My friend uo ou says [0:16-0:26] a computer game is a theremin for visuals (rather than sound). (By the by, if you are reading this uo ou, Nixon…). When I heard him say this I had no idea what a theremin was. Naturally, his picture of a woman playing a theramin (sic) confuses matters further.
Here is ‘theremin definition’ googled:
an electronic musical instrument in which the tone is generated by two high-frequency oscillators and the pitch controlled by the movement of the performer’s hand toward and away from the circuit.
The best I can add is that it sounds like the original instrument on which the Dr Who opening music was composed. The Theremin was patented by Leon Theremin in 1928.
And a more computer-game-melody on the theremin (watch the cars turn).
So how exactly are these guys doing with sound what uo ou is doing with images on his computer screen when he plays the game Monster Train in the first video above? I’m not sure his analogy is happy. The marvellous Malevich squares that dance with the rhythms of Hans Richter in the flash intro sequence uo ou has for his own videos shows just the kind of output I would expect from a visual theremin.
The flow of images of a game speak of something else. I direct anyone interested in missing links to akaNemskom on twitch, although I don’t know how often she streams her games. To my low level chess eye her animations look like musical scores that are beyond my skill in reading, but this is just because I cannot follow the movements. For those who wish to read at their own pace here are screenshots of seven moves of a 5 minute game I played on chess.com while writing this post. Black is a piece and a pawn down and initiates a suicide run.

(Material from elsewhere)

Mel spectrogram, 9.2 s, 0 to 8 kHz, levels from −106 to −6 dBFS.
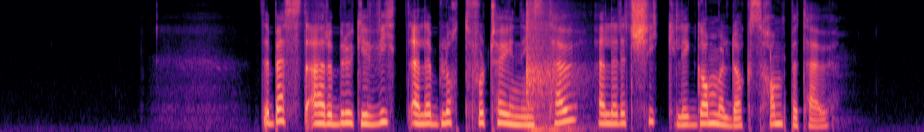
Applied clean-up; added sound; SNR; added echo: none; Thump, thud; 10 dB; none.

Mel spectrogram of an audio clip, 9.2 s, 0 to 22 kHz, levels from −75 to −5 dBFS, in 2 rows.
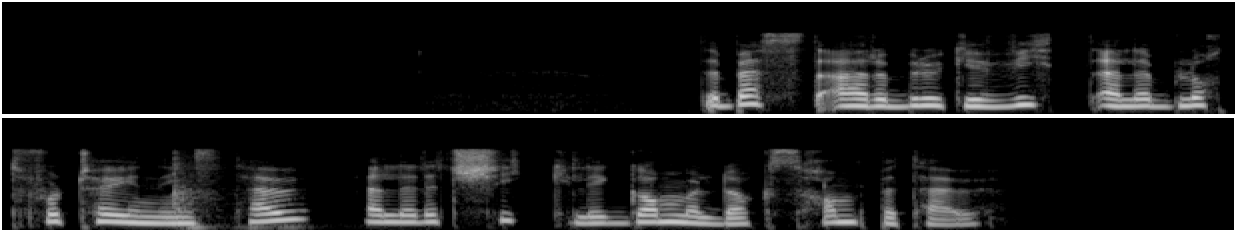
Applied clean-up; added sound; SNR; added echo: neural mask model RNNoise.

These seven moves were played by two people, both moving their hands in some way like the player of the theremin – albeit more splenetically and with little care for precision. The hand movements are aimed to move one piece or pawn to another position and, given this target area nothing is gained by extra precision of hand movement. Perhaps in the game of chess – unlike Monster Train – a piano would be a more appropriate instrument on which to found an analogy? In any case, however, the musical instrument analogy with game does not seem well founded, at least not when we look at a game of chess. Following a chess game is to witness the weaving of a pattern it is true, but this pattern is the dry husk of a living kernel that is not a performance with an instrument but a competition with an opponent.
The moves in a chess game could be played by any combination of person and computer. I submit that when uo ou plays Monster Train he is engaging in one or other such combination. Hand movements in a simulation of war, not a musical performance; a game is a virtual dance of death.
The deployment of the image of a visual theremin as a depiction of someone playing a game is a wonderful first step in building an analogy of a game because it draws the hands of a person with the visual sequence that is the game as it is played. But the sequence of images that result when uo ou plays Monster Train are like a musician playing jazz on an instrument only to the extent that a martial art is indeed an art; the visual sequence above can be appreciated as (low level) art but is not made as art; the visual sequence is the byproduct of a fight for supremacy on a board of sixty-four black and white squares, victory and defeat resolved between two players (person or machine).
Different games may require different kind of hand control, and some may approximate the theremin very closely. But any such hand-eye-screen co-ordination is directed to winning the game not making art.